The growth of algorithm based investing services in the US has raised questions about the future of the professional financial advisor. These automated services provide investors with a high level of convenience in building a sophisticated portfolio at a low cost. Two of the largest providers are Wealthfront and Betterment. Wealthfront charges a .25% advisory fee, while Betterment charges .15-.35%. These fees are charged over and above the fees attached to the ETFs used in portfolio construction, and they cover the cost of advice, transactions, trades, rebalancing, and tax-loss harvesting (on accounts over $100k). Both services have succeeded in automating important processes, but there are elements missing that will not soon be replaced by a machine.

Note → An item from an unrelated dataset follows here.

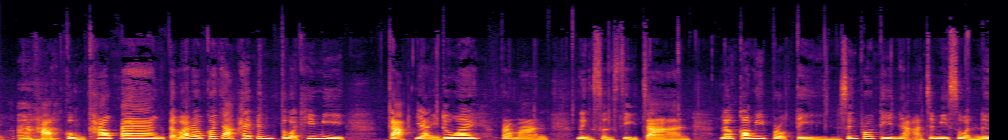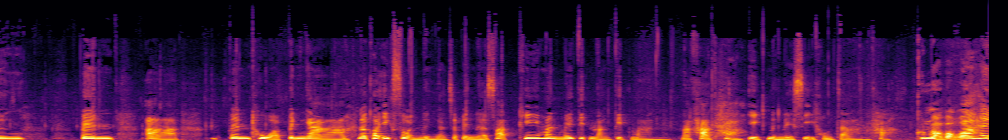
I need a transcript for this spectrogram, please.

Clarity on your whole financial situation – a human advisor is able to have a meaningful conversation around things like deciding to use an RRSP vs. a TFSA, renting or buying a home, and how much income to take in retirement. If all an advisor/robo-advisor is advising on is optimal portfolio structure, there could be missed opportunities in other areas.
Knowledge of more than just your money – managing a portfolio is one thing, but good financial advice goes beyond tax-loss harvesting and rebalancing. A financial advisor should know your personality, your family situation, your dreams, and your frustrations. This type of relationship ensures that recommendations are in line with all aspects of your life, and it also gives continuity to your finances in the event that something happens to you.
Integration with other professionals – an established advisory practice will have relationships with professionals in adjacent fields. When you are considering something as important as your financial situation, having a team of professionals that trust each other and have experience working together is highly valuable.
Peace of mind – it’s great to have a robust algorithm making sure that your portfolio is being managed efficiently, but that does not mean that your overall financial situation is optimized. The knowledge of an experienced advisor overseeing all aspects of your financial situation is not something that a computer can effectively replace.
For a .15-.35% fee robo-advisors offer great value, and take the DIY investor to a new level of sophistication. When (if) these services do arrive in Canada they could become a tool that firms use to make their portfolio management processes more efficient, but they will not replace the high level work that well trained professional financial advisors do for their clients.
Original post at pwlcapital.com